This time was much worse than before. The tail of the comet dissolved in the earth's atmosphere, bits and pieces exploding across land and sea alike, causing untold death and destruction. As feared, our beautiful city sank beneath the sea. The skies turned black and the very air became a poisonous fume. The water was unsafe to drink, and crops and livestock died.

We were safe in our cavern, but had never imagined how long the blight would last. Generations lived and died below the surface, while the earth tried to recover from the mighty blow she'd been dealt. For nearly a hundred years, we taught our children history and philosophy and made new scientific breakthroughs, safe, if not content, in our underground home.

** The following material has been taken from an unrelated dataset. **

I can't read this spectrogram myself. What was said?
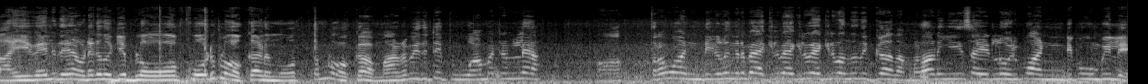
ഹൈവേയിൽ ഇതേ അവിടെയൊക്കെ നോക്കിയ ബ്ലോക്കോട് ബ്ലോക്കാണ് മൊത്തം ബ്ലോക്കാണ് മഴ പെയ്തിട്ടേ പോവാൻ പറ്റണില്ല. അത്ര വണ്ടികൾ ഇങ്ങനെ ബാക്കിൽ ബാക്കിൽ ബാക്കിൽ വന്ന് നിൽക്കുക നമ്മളാണെങ്കിൽ ഈ സൈഡിൽ ഒരു വണ്ടി പോകുമ്പോ ഇല്ലേ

By the time the sky cleared and the ground became green and fertile, we had advanced light years. But when we finally returned to the surface we found that the rest of humanity had not been so lucky. Millions had died, and those who hadn't had been too busy with the business of survival to worry about preserving their knowledge or culture. The great civilizations of Egypt and Samaria, Greece and others had fallen, leaving behind men who were mere steps above the apes, so full of hysteria and superstition that they looked upon our lordly blond scholars with terror and suspicion.

At less than five hundred in number, we were forced to return to the caverns, venturing out less and less as we became hunted and persecuted. And so we became myth and then faded into legend.

We were called fey, and elvish and spoken of in whispers until we knew we were not even safe beneath the ground. Fearing for our lives, we were forced to go even deeper, beneath the sparkling waves of the north Atlantic, where we built a crystal city, completely self-contained and indestructible. We left the green shores of Britain with no little regret. For two thousand years we have waited for those on the surface to advance enough to accept us, so that we may walk in sunlight once again.

But some of us grow weary of the wait...

Morel Sales!!!

Since my last post I've made a few new sales! I sold A Knight In Halcyon, which is my first fantasy/historical to Cobblestone Press and The American Heiress, a Victorian historical to The Wild Rose Press! The American Heiress will be my first book in print, and I'm VERY excited about that!!